*** RECORDS FOR THIS TASK ***
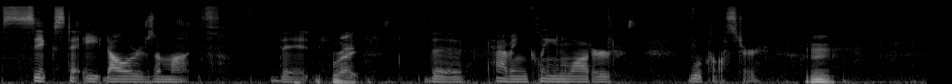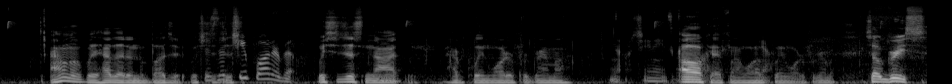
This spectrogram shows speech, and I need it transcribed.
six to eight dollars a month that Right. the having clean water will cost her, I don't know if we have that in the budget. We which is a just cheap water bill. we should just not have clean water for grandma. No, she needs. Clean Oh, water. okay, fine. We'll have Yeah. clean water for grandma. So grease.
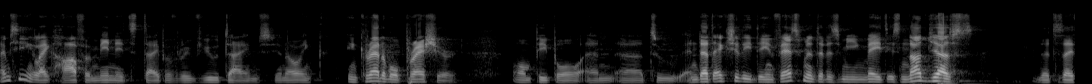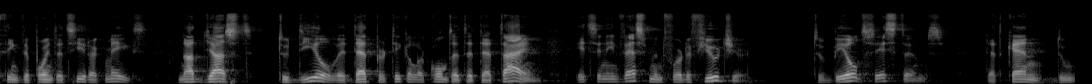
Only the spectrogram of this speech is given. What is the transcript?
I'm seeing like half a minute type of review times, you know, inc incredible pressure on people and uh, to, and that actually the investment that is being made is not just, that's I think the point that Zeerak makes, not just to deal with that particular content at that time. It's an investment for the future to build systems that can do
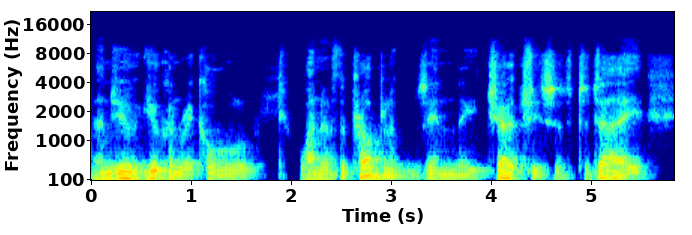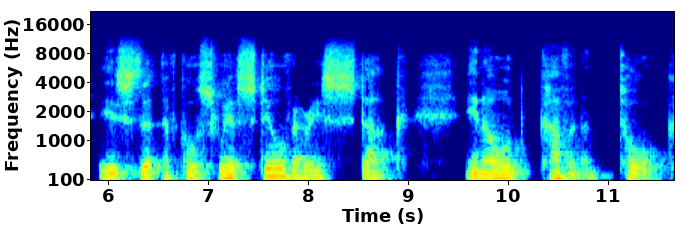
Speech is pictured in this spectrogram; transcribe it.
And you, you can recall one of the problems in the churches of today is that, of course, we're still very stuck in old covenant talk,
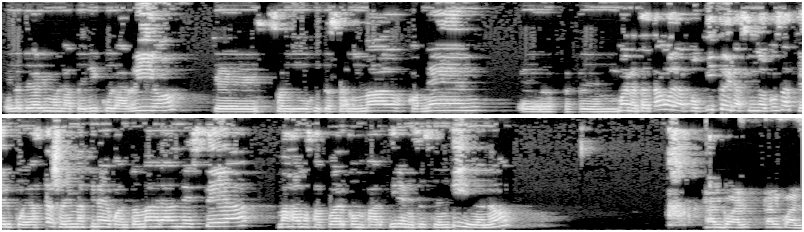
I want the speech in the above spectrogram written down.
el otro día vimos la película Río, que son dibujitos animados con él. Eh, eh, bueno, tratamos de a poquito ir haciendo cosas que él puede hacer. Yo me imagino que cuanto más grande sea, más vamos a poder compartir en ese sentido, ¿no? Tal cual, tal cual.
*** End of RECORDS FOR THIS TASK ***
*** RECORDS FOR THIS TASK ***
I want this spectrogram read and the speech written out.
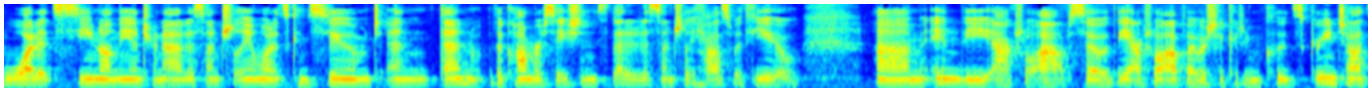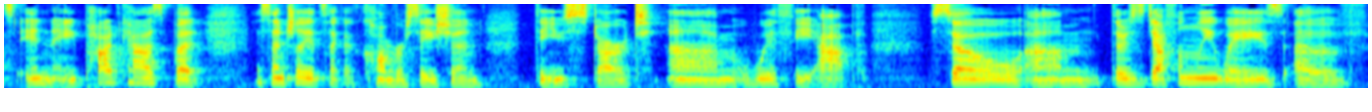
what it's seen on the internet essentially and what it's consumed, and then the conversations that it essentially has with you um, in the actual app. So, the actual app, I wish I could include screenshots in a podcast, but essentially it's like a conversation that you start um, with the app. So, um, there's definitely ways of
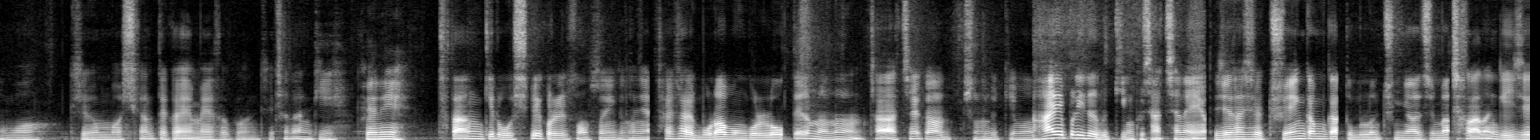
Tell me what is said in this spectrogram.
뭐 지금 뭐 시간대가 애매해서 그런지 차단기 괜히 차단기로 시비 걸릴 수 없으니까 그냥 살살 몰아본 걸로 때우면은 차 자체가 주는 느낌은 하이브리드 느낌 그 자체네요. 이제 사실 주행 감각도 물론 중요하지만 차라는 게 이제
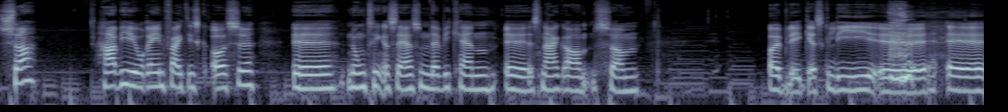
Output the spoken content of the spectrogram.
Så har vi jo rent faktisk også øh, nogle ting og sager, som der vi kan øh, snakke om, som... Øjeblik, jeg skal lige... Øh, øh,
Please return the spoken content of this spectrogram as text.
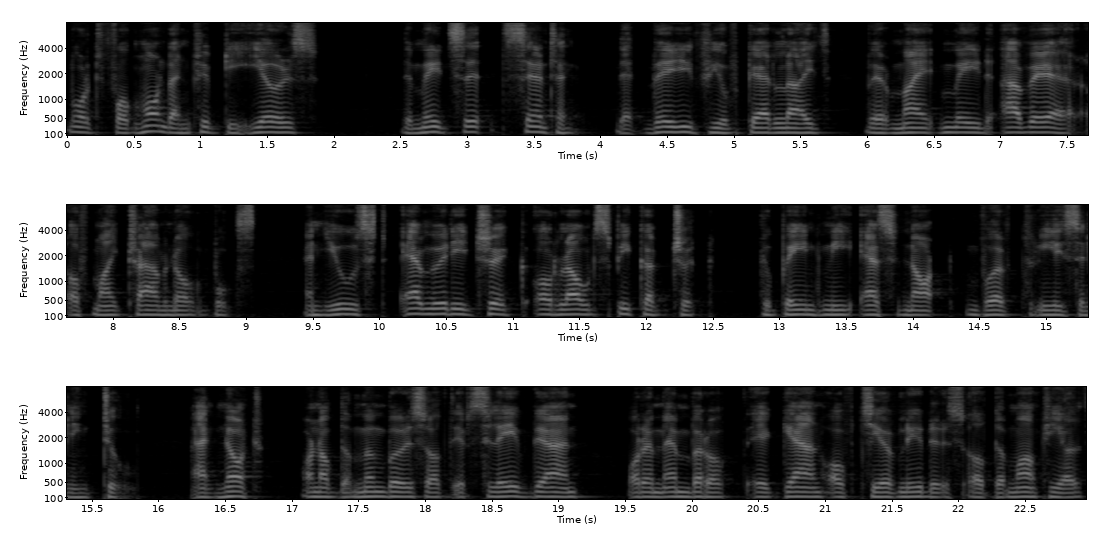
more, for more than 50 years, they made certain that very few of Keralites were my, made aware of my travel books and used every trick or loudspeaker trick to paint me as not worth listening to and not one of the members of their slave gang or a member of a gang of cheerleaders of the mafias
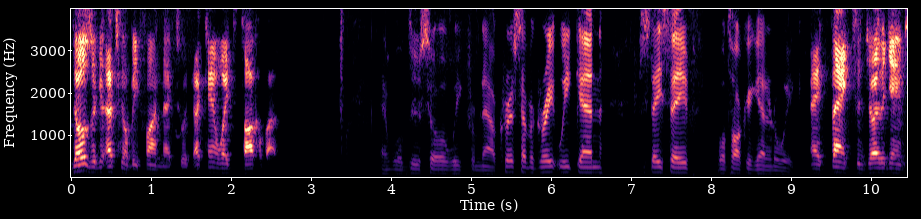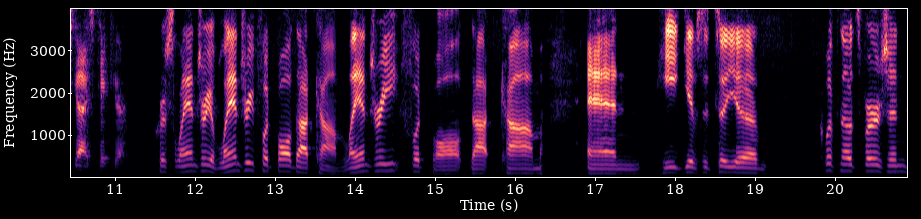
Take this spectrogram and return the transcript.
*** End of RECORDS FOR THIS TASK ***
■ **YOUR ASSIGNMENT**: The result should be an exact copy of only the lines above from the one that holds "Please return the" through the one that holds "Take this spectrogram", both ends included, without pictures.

■ **RESPONSE TO THIS TASK**:
Please return the spoken content of this spectrogram as text.
more, for more than 50 years, they made certain that very few of Keralites were my, made aware of my travel books and used every trick or loudspeaker trick to paint me as not worth listening to and not one of the members of their slave gang or a member of a gang of cheerleaders of the mafias
Take this spectrogram and return the transcript.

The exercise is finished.